What is needed »
Write out nothing but the lines from the one containing "Mel spectrogram, levels from −91 to 9 dBFS." through the last line below, both included, and without the pictures.

'''

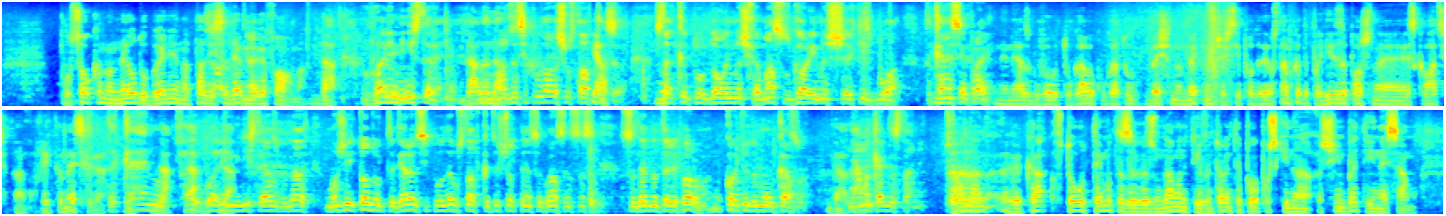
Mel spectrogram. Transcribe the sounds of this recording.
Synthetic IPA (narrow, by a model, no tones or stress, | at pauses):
posɔkənɐnɛod̪obɾɛniɛnɐt̪azisɐd̪ɛbnəɾɛfɔɾməd̪avəlʲiminist̪əɾɛd̪ad̪amɔʒɛd̪ɐsipɾod̪adəʃʊt̪st̪afkət̪əsslɛt̪̚kɐt̪ɔd̪ɔlˠimɐʃxɐmasozɡɔɾimɐʃxizbulˠa | t̪ɐkkanɛsɛpɾavinɛnɛazɡovɔɾəxt̪oɡavəkoɡat̪obɛʃɛnɐmɛk̪nət͡ʃɛsipɾod̪ɐd̪ɛʊtst̪afkət̪əpɾɛd̪id̪ɐzɐpɔt͡ʃnɛːskɐlˠat̪siət̪ənɐkonflik̚t̪ənɛsɛɡat̪ɐkaɛnot̪ovaɛbɔnʲiminist̪əɾazɡod̪ad̪əxmɔʒɛit̪ɔd̪oɾt̪ɐɡaɾɛd̪ɐsipɾʊd̪ɐd̪ɛot̪st̪afkət̪əʃt̪ɔt̪onɛɛsɐɡlˠasɛnsɐsː | ɐd̪ɛbnət̪əɾɛfɔɾməkɔjt̪ʊd̪ɐmiokazvə | d̪aɲʲaməkaɡ̚d̪ɐst̪anɛ | t̪ovanɐɾɐkaft̪ɔɾot̪ɛmət̪əzɐɾɐzʊnavɐnɛt̪ʊiɛvɛnt̪ualˠnit̪ɛpɾɔpʊsk̟inɐʃimbɛt̪inɛsa̰mo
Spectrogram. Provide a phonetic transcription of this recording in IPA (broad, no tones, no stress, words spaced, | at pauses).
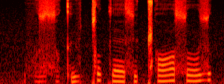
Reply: fo̤zsɔ̤kʼyvǀok ɾɛːsyǁʰɒː sˤuz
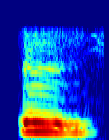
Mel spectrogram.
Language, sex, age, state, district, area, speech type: Manipuri, female, 18-30, Manipur, Kangpokpi, rural, conversation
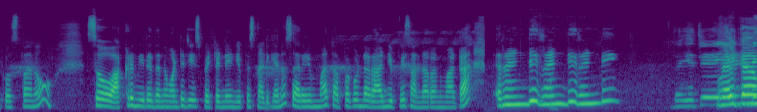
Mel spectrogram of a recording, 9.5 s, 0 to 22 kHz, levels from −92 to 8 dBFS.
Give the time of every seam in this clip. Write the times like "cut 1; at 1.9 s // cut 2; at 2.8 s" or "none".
cut 1; at 6.0 s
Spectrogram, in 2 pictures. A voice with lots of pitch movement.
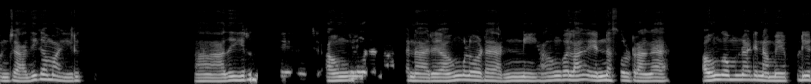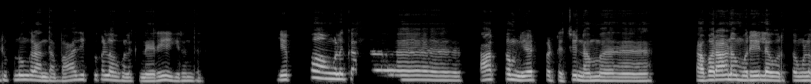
No: average, 3.4 semitones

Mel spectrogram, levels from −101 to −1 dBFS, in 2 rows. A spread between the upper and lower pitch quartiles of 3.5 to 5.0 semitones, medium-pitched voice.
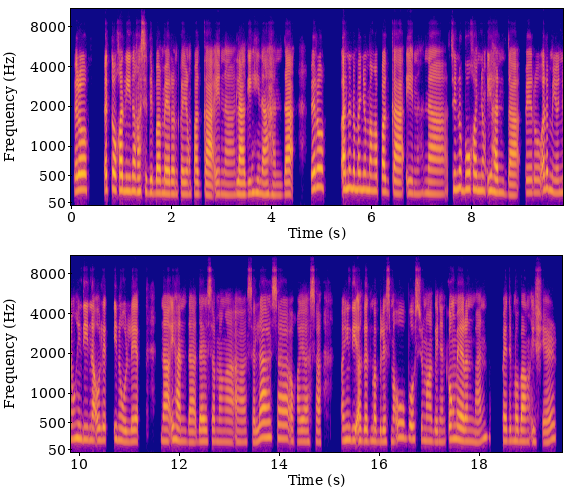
No: average, 3.8 semitones; high, 200 Hz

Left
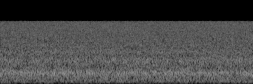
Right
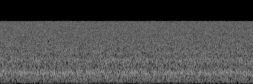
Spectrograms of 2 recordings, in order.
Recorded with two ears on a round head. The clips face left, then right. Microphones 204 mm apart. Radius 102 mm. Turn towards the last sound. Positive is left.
No sound to turn to.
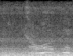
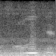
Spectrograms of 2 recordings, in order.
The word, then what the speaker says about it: Jurupa: But anyway, Jurupa Valley, or Jurupa Valley, is the proper way to pronounce it.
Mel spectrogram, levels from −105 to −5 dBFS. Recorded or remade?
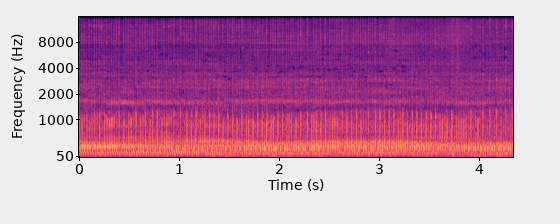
remade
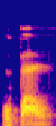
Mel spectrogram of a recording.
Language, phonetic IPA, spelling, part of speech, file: Russian, [ʊˈpaɫ], упал, verb, Ru-упал.ogg
- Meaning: masculine singular past indicative perfective of упа́сть (upástʹ)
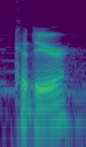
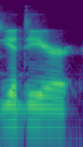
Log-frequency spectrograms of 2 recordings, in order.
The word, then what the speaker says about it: Yadir: Uh, Kadir, are you here? Yep, I'm here. So, yeah. By the way, sorry. His name is pronounced Yadir. Yeah, dear.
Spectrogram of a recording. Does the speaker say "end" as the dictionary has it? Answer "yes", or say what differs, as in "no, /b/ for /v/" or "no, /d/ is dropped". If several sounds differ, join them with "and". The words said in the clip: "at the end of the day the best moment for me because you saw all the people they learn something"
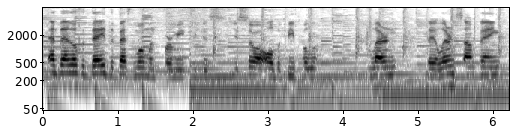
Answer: no, /d/ is dropped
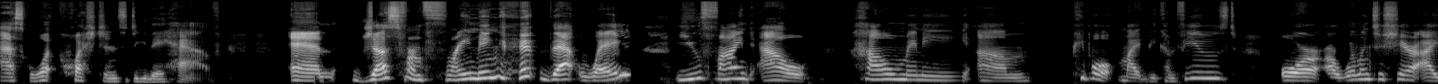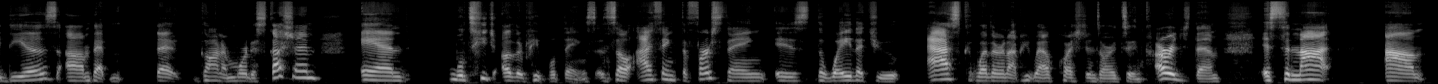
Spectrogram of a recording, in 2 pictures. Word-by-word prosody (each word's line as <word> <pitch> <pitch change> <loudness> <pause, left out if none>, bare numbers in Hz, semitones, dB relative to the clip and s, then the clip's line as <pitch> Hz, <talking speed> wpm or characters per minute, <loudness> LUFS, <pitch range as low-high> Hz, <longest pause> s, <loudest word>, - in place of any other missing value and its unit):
ask 175 0 +4
what 190 - -2
questions 160 - -4
do 140 0 -10
they 125 -2 -7
have, - - -7 0.8
and 180 -3 +11 0.4
just 225 - +8
from 215 - 0
framing 260 +9 +3 0.2
it 365 +3 +8
that 230 -2 +7
way, 185 - +2 0.5
you 240 +7 -1
find 260 -1 0
out 185 -5 +2 0.4
how 230 0 -1
many, 200 -5 -7
um, 160 -2 -8 0.4
people 290 0 -4
might 165 -4 -8
be 145 - -15
confused 280 - -7 0.4
or 180 -2 +2
are 165 - -3
willing 220 +8 -5
to 240 0 -5
share 230 -3 -1
ideas, 185 - -4
um, 175 0 -5
that - - -6 0.5
that - - -6 0.2
garner 185 -5 -8
more 170 +1 -9
discussion 305 - -3 0.4
and 195 -4 -1 0.4
will 210 -3 -4
teach 275 +6 -2
other - - -5
people - - -14
things, - - -10
and, - - -12
so, - - -1
I - - 0
think 220 -2 -8
the - - -13
1st 270 +3 -4
thing 165 -2 -10
is 170 -1 -7
the 180 - -7
way 180 +3 -3
that 190 -2 -9
you 140 -1 -10 0.3
ask 240 +2 +6
whether 175 -1 -5
or - - -6
not - - -6
people 200 +1 -10
have 150 0 -7
questions 155 -1 -11
or 140 0 -9
to - - -7
encourage 210 - +2
them 140 0 -8 0.4
is 185 0 +4
to 245 - +1
not, 220 +1 +6 0.6
um, 170 -3 +3
190 Hz, 140 wpm, -22 LUFS, 170-240 Hz, 0.8 s, and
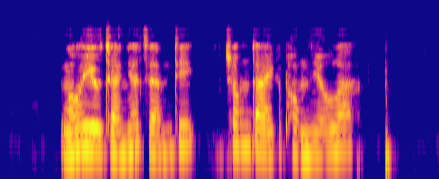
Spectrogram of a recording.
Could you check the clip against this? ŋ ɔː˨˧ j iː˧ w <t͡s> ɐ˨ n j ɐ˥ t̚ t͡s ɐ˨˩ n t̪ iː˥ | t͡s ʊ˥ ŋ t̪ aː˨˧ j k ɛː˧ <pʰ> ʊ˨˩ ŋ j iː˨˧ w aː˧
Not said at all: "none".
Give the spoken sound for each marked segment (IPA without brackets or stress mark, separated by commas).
t͡s, pʰ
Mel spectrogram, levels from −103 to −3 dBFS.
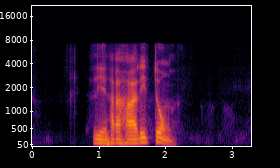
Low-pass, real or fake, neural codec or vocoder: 7.2 kHz; fake; codec, 16 kHz, 0.8 kbps, ZipCodec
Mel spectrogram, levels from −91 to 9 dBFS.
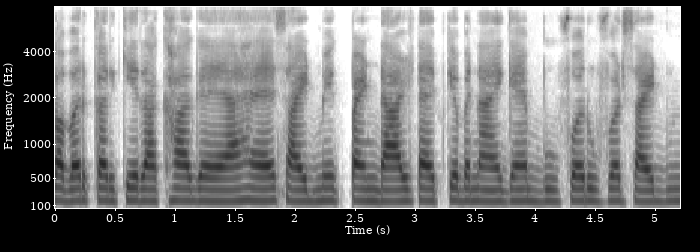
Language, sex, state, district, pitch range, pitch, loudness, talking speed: Hindi, female, Punjab, Kapurthala, 165-175 Hz, 170 Hz, -16 LUFS, 195 wpm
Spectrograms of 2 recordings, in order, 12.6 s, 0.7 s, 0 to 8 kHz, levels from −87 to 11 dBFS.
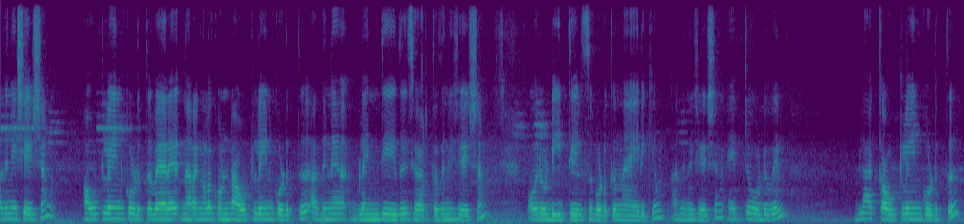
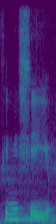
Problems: low volume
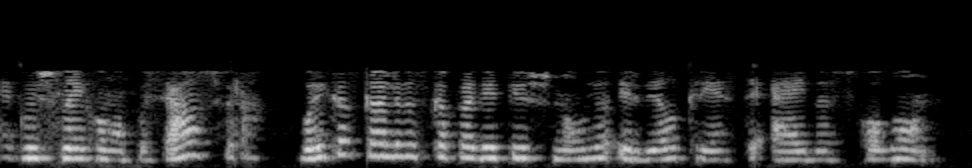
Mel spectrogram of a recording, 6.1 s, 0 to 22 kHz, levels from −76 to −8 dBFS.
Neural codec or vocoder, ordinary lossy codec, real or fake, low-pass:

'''

Answer to this exercise »
Mel spectrogram, levels from −91 to 9 dBFS.
Language, sex, state, district, pitch range, pitch, loudness, talking speed: Hindi, female, Punjab, Kapurthala, 165-175 Hz, 170 Hz, -16 LUFS, 195 wpm
Spectrograms of 2 recordings, in order, 12.6 s, 0.7 s, 0 to 8 kHz, levels from −87 to 11 dBFS.
Problems: low volume
Mel spectrogram of a recording, 6.1 s, 0 to 22 kHz, levels from −76 to −8 dBFS.
Neural codec or vocoder, ordinary lossy codec, real or fake, low-pass:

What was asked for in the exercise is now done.